The system works in the sense that students continue to go to university. It fails to work in the following ways:


i. SIZE. Universities cannot simply expand exponentially: they cannot simply take more and more students. They can't afford to do so (capital building in cities is very expensive), and there isn't physically space for them to do so (Oxford, for example, is only so big). They also can't take more and more students and maintain the same level of service or student experience (the NUS backs me up here).


ii. PART-TIME AND MATURE STUDENTS. 61% drop in these kinds of students since fees were introduced.


iii. HOMOGENISATION. Poor students can (in theory) afford to go to university with a loan, but in practice are far more reluctant to saddle themselves with debt, and thus the student body is a lot less mixed than it was when I was a student.

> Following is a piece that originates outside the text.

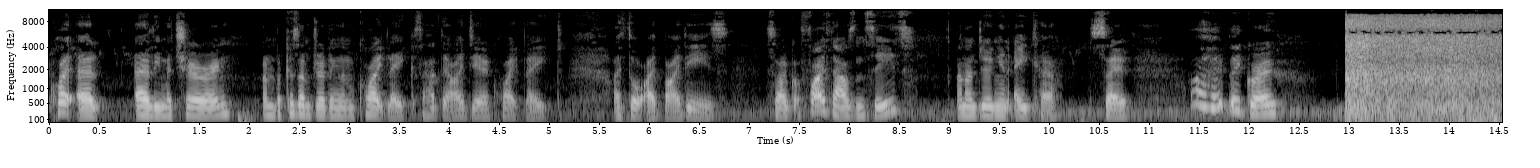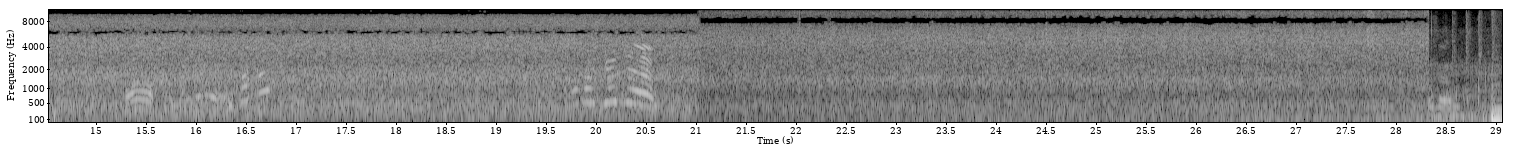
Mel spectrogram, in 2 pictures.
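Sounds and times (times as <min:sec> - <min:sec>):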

I had friends from all over the world. The students I teach now are mixed, but that's because I *only* teach mature students; the undergrads are extraordinarily similar in terms of ethnicity and class.


iv. ATTITUDE. Students used to put effort in and get a degree out. Now they put money in (a lot of money) and expect a degree out. While I don't like that, I think it's fair enough for a student to expect some kind of return (the fees are referred to as 'Tuition Fees', after all, thereby suggesting that one is exchanging money for teaching time, when of course one is doing no such thing). One of my customers has paid well over £40k for her PhD and has received almost no support from her supervisor in return. She's quite right to be pissed off.




© David Scoins 2017